Activity: Reply with one number: the count of lines in the data that hold the string "dialect".

Data items:
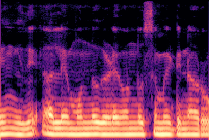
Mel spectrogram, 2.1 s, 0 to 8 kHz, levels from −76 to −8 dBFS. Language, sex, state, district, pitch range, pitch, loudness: Kannada, female, Karnataka, Bidar, 125-130 Hz, 125 Hz, -12 LUFS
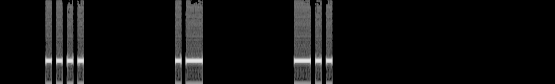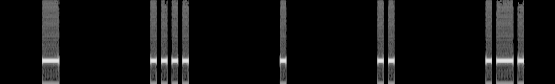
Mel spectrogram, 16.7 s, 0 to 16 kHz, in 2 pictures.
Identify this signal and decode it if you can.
Morse code, heard as a keyed tone, about 15 wpm, spaced as for 5 wpm, 1000 Hz. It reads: HAD THEIR
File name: qotdfiles / 5wpm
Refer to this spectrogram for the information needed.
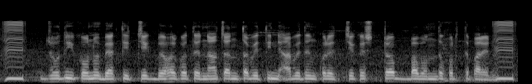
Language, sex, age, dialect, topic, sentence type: Bengali, male, 18-24, Standard Colloquial, banking, statement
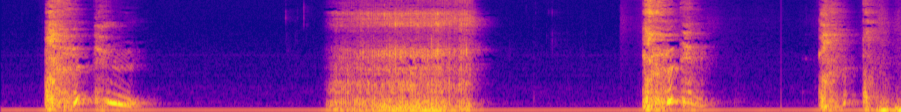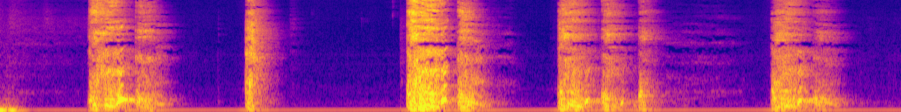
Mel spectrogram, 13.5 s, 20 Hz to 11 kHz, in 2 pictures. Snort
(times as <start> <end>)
2.4 3.7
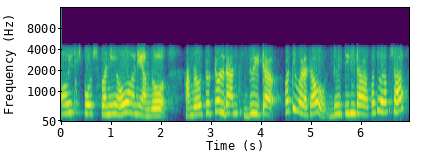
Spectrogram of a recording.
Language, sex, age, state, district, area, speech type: Nepali, female, 18-30, West Bengal, Jalpaiguri, urban, conversation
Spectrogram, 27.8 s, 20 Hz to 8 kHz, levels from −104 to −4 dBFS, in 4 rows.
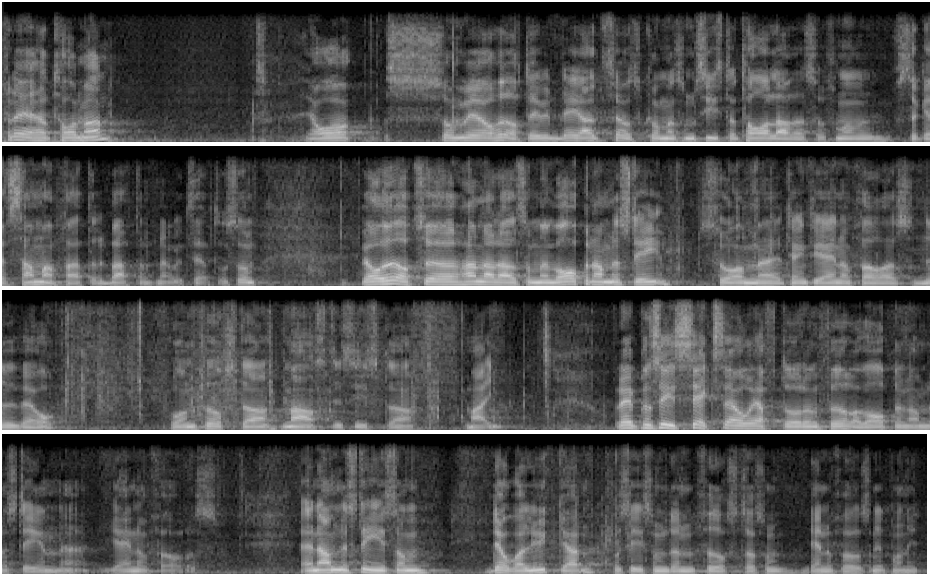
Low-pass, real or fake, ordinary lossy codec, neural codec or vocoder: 7.2 kHz; fake; none; codec, 16 kHz, 16 kbps, FunCodec, trained on Chinese and English, 50 frames a second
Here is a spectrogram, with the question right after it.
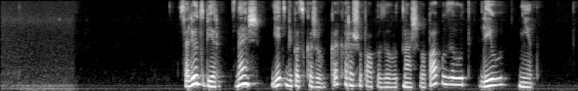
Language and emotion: Russian, positive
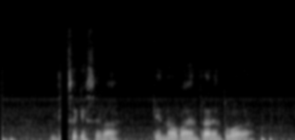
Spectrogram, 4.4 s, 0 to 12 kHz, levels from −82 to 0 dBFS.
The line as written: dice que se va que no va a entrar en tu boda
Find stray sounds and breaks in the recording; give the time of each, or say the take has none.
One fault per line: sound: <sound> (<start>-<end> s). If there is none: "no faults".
sound: dropout (0.9-1.0 s)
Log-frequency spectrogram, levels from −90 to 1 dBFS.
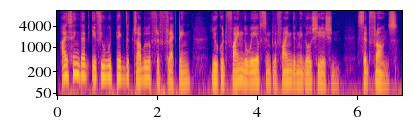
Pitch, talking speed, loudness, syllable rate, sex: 110 Hz, 190 wpm, -19 LUFS, 5.0 syllables/s, male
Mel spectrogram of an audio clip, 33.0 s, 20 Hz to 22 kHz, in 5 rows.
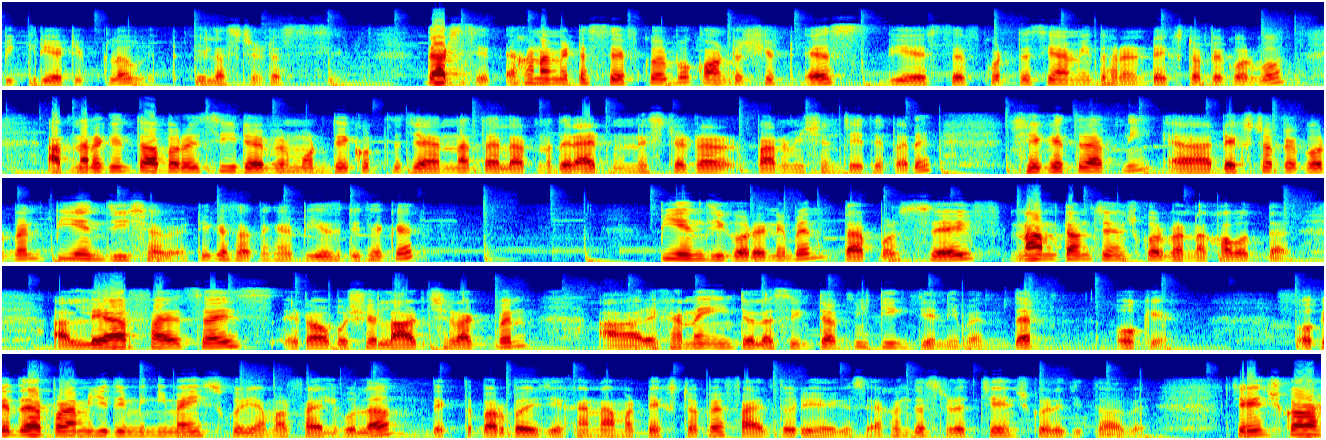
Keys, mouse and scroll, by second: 0.9 click, 4.1 ctrl+shift+s, 6.4 ctrl+shift+s, 6.4 click, 13.3 click, 16.4 click, 17.6 click, 21.4 click, 24.7 click, 26.2 click, 27.8 click.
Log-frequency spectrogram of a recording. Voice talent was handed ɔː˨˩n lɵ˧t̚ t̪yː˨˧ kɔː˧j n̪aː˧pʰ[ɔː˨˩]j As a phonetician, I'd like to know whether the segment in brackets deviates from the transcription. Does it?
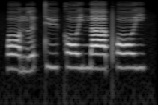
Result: yes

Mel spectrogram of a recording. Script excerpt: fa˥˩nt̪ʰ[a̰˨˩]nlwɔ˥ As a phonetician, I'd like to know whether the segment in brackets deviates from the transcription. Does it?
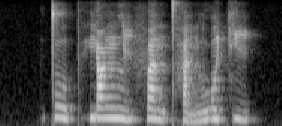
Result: no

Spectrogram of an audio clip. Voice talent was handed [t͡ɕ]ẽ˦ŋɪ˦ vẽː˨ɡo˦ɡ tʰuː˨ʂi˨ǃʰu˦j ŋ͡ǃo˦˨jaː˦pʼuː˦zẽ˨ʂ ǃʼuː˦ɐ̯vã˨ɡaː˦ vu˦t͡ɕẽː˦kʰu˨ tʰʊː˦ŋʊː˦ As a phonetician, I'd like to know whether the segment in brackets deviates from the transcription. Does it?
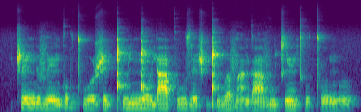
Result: yes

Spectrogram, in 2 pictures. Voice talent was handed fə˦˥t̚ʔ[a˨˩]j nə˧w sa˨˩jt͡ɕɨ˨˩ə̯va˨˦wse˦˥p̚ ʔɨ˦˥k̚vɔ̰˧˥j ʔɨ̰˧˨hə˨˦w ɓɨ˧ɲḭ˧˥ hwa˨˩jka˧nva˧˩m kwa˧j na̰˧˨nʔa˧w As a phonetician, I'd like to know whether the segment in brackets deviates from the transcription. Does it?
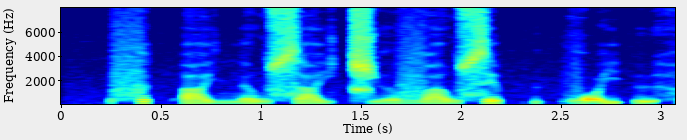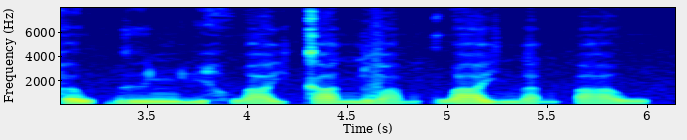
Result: no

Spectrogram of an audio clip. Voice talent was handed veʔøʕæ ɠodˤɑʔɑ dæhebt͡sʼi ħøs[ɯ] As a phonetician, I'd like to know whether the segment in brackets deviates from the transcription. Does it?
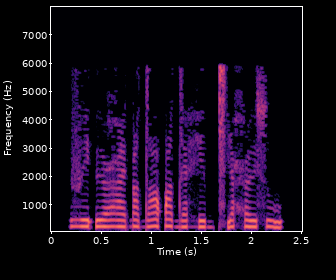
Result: yes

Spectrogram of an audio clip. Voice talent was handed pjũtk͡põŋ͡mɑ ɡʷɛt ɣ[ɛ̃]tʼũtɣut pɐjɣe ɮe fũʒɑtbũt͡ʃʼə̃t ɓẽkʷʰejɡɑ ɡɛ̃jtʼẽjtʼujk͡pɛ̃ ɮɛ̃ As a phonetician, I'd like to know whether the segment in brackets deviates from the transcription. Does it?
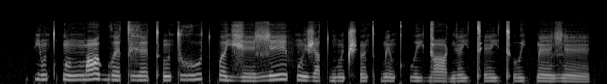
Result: yes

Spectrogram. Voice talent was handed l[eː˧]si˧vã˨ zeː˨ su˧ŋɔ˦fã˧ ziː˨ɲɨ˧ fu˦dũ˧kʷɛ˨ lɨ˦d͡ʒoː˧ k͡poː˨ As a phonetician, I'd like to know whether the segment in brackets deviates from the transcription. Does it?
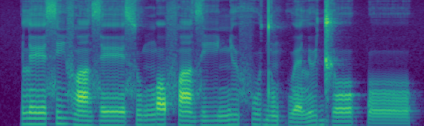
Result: no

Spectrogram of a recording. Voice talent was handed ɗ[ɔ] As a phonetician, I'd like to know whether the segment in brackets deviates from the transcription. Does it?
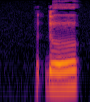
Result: yes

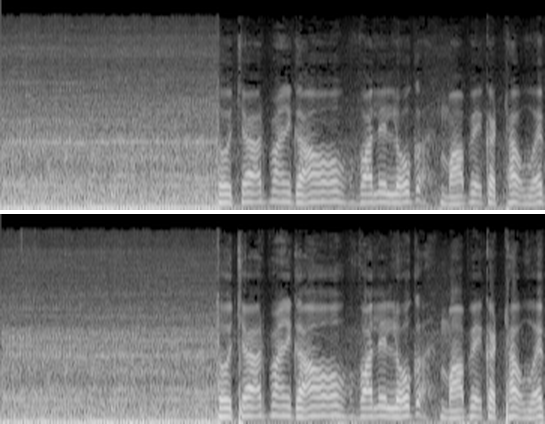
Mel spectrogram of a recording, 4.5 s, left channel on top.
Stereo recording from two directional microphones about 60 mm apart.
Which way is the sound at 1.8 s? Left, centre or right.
Right.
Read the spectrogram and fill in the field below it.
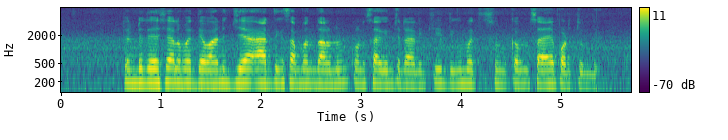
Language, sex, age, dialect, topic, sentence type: Telugu, male, 25-30, Central/Coastal, banking, statement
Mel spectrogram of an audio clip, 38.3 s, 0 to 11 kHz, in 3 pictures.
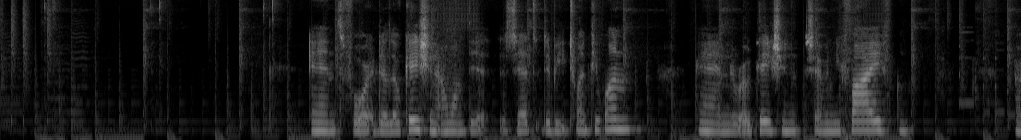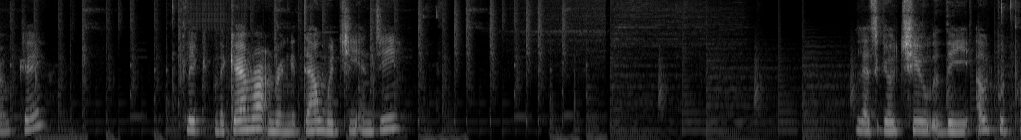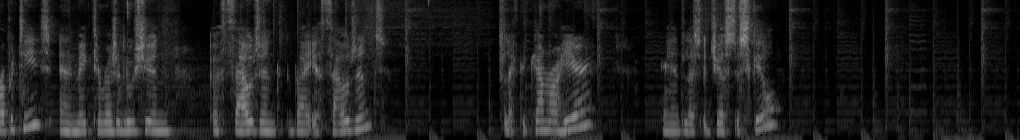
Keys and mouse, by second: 0.4 click, 1.7 click, 3.1 click, 5.1-12.0 drag, 14.8 click, 16.1 g, 18.7 g, 26.9-32.1 drag, 28.3 KP_0, 29.3 KP_0, 32.6 click, 34.8-38.2 drag.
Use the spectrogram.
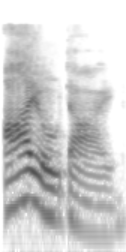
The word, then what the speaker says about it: iodide: would be three and the other one would be iodide iodine is three syllables so it would be iodide would be three syllables as well if we had changed it to two syllables then it would be I died and that would not be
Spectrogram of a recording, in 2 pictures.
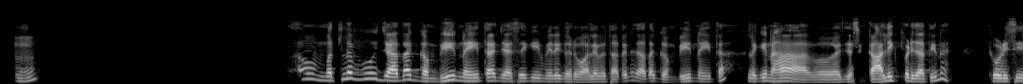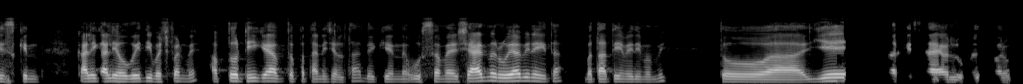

Exercise output: 2